They too were divided into three different groups.</li></ul>The bourgeoisie were usually merchants and artisans. They could be rich but had to pay taxes and didn’t get the privileges of the nobles. They were into the Enlightenment.<br />The city workers were poor wage-earners.<br />The peasants made up about 80% of the overall population and paid out nearly half their income in taxes.<br />
you have about 3% of the population owning 30% of the land and paying almost nothing in taxes
The other 97% is largely poor, heavily taxed, and shut out of the political process.
This 3rd estate is being influenced by Enlightenment ideals of democracy, social contracts, and overthrow of monarchs.
Not to mention they saw the success of the Americans overthrowing their English absolute monarch, King George.</li></li></ul><li>
Another part of the problem was the royal family.<br /><ul><li>The king, Louis XVI, while reasonably popular, was terribly indecisive. Modern scholars think he may have suffered from clinical depression.
During his bouts of depression, his queen, Marie Antoinette, took control.
Marie was very unpopular. She was Austrian, flaunted her wealth, and resisted French social etiquette to the point of shocking the elite.
In her defense, however, Marie was married at age 14 just hours after meeting Louis for the first time (Louis was just 16, painfully shy, ate a lot, and their marriage was reportedly not consummated for seven years) and the French etiquette in the royal court was ridiculous with the royals always on display.</li></li></ul><li>

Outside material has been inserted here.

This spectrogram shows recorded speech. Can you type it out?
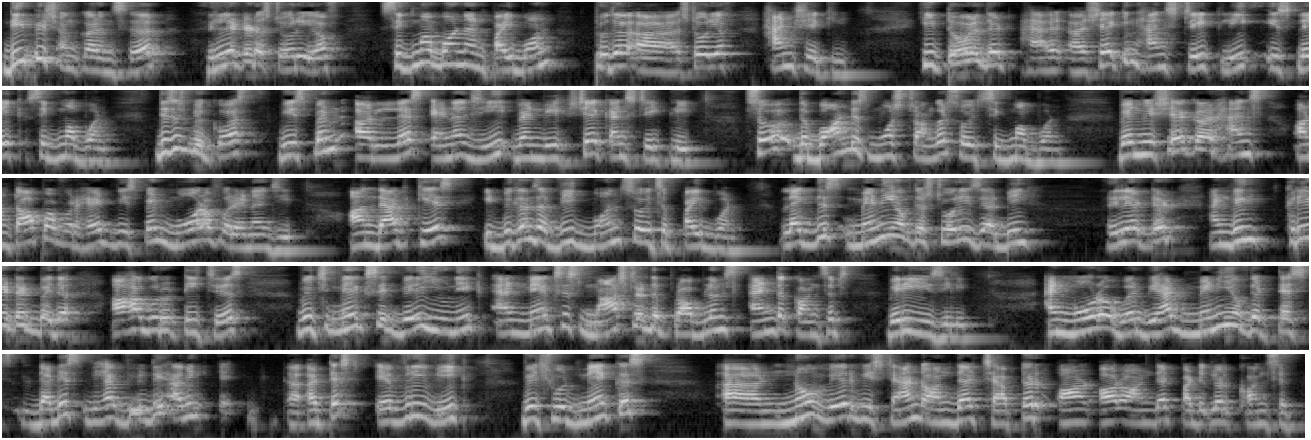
D.P. Shankaran sir related a story of sigma bond and pi bond to the uh, story of handshaking. He told that uh, shaking hands straightly is like sigma bond. This is because we spend our less energy when we shake hands straightly. So the bond is more stronger, so it's sigma bond. When we shake our hands on top of our head, we spend more of our energy. On that case, it becomes a weak bond, so it's a pi bond. Like this, many of the stories are being related and being created by the Aha Guru teachers, which makes it very unique and makes us master the problems and the concepts very easily. And moreover, we had many of the tests. That is, we have we'll be having a, a test every week, which would make us uh, know where we stand on that chapter or, or on that particular concept.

<ul><li>The third estate thus forms itself into the National Assembly, with the power to pass laws for the people.
The Assembly declared itself the power in France.
They got locked out of their chamber, barged into an indoor tennis court and took what has become known as the Tennis Court Oath.
The oath: We swear never to separate ourselves from the National Assembly, and to reassemble wherever circumstances require, until the constitution of the realm is drawn up and fixed upon solid foundations.
Again, revolutionary in that they were declaring power derived from the people and not the king.</li></li></ul><li>
Louis tries to make nice with the National Assembly and even orders the other two estates to join them.<br /><ul><li>Other events take place and the unrest grows.